HoH_Listecki3-ColorMost of us are introduced to the community of the faithful through parish life. The parish is more than just a designated place where we attend worship services. There is vitality as each parish establishes its own character.

I have been privileged to be a member of my home parish and to serve in a number of parishes throughout my seminarian and priestly life. I quickly became a part of the communities, their celebrations, their fundraisers as well as their memorial commemorations. I was seduced by their fish fries, pancake breakfasts and spaghetti dinners. In the best sense, I was with family.

The very first week I arrived at the installation base chapel to serve our military personnel in Germany, there were already several invitations to dinners, lunches and even overnight accommodations if they were needed. One Protestant Army chaplain confessed to me that he observed a unique relationship that a priest, even a visiting one, enjoyed with the Catholic community, that was not shared by other ministers. He said people treated the priest as a family member and immediately invited the priest into their lives. I’ve never forgotten that comment.
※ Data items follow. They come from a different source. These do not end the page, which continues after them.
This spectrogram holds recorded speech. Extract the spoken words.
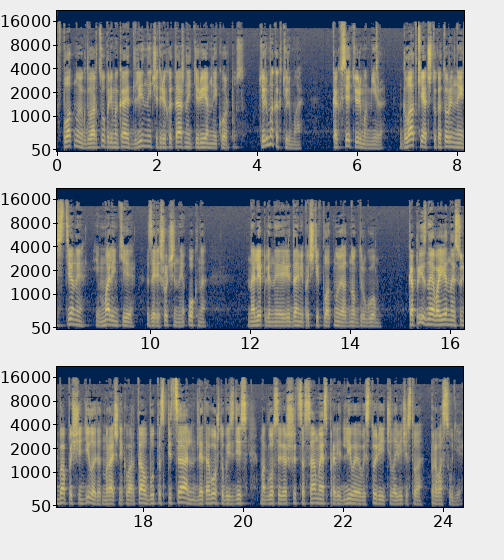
Вплотную к дворцу примыкает длинный четырехэтажный тюремный корпус. Тюрьма как тюрьма, как все тюрьмы мира. Гладкие отштукатуренные стены и маленькие зарешоченные окна, налепленные рядами почти вплотную одно к другому. Капризная военная судьба пощадила этот мрачный квартал, будто специально для того, чтобы здесь могло совершиться самое справедливое в истории человечества правосудие.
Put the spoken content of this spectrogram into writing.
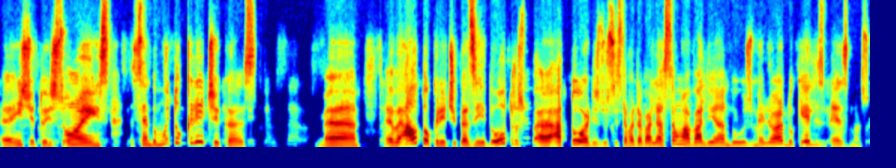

Of course, when I arrived, everyone knew my name – “Father.” For me, it was a compliment paid to the experience many of us have in our parish life. In the best sense, parish is like being a member of a family. Although the parish communities I experienced varied quite radically in financial resources, structural beauty or congregational size, there was one common experience. That was the sense of belonging which could not be denied. We were parish. We were family. We write many articles about many aspects of church ministry but we rarely reflect on the dynamic of parish life.

Perhaps it’s like many things in our life; we are so close to the experience that we tend to overlook the obvious. As I travel the archdiocese, it is such a pleasure to experience our parish communities and the pride expressed by their parishioners.

I have recently administered a number of installations of pastors. An installation, a wonderful moment in the life of a parish, is a liturgical ceremony that celebrates the canonical possession of the parish by the pastor. The ceremony is administered during the eucharistic liturgy and offers an ability to pause and give thanks for all those who so generously have contributed to the history of the parish.

I am often told of significant events or periods of crisis that have contributed to the formation of parish life. There is always the description of former pastors who assume mythic dimensions. It is interesting how these colorful characters influenced their communities. A pastor reflects the threefold ministry of the bishop: administration of the temporal goods, teaching and sanctifying. He achieves this in a collaborative manner, supporting and promoting the various ministries that serve the pastoral needs.

During the ceremony of installation, the pastor is introduced to the various ministers who assist him in the care of the parish. Although in most instances the pastor has been administrating the parish for a numbers of months, he is introduced anew because he is now in a different relationship. The pastor is introduced to the pastoral staff of the parish and reminded that it will assist him in the care of the parish, the priests and deacons, religious and ministerial staff.

Then the parish council is introduced as the voice of his people. They will assist and counsel him as he ministers to the parish. He is reminded to be attentive to the needs they express. The pastor responds, “My friends, I pledge to seek your counsel, guidance and advice in the spiritual and temporal care of my pastorate.”

Lastly, the members of the corporate board are introduced as a reminder of the legal responsibilities. The pastor, as a teacher, is then asked to lead his people in the Profession of Faith. We often take for granted the words we proclaim in the Profession of Faith. Yet these words reflect our belief; they represent the expression of the universal church. We are not individual entities, self contained congregations but we are united in our faith which joins all our churches together as the Body of Christ. The pastor leads his congregation in the words that define their identity.

The pastor continues after the Creed to state his acceptance of the teachings of the church proposed definitively on faith and morals. He further gives a religious submission of will and intellect to teachings proclaimed by the Roman pontiff or college of bishops even if they proclaim those teachings in an act that is not definitive.

Lastly, the pastor takes an oath of fidelity. With his hand on the Book of the Gospels he promises to live a life in accord with ecclesiastical laws and the norms of canon law and rejecting all things contrary to the deposit of faith. The new pastor then signs the oath.

Many parishioners achieve a deeper understanding of the commitment and responsibilities of the pastor and the relationship the congregation has in forming this pastoral community. I invite you to learn about the history of your parish. Experience the pride of belonging, discover the great figures that have made contributions to the development of the community and understand that you are building a family that represents Christ.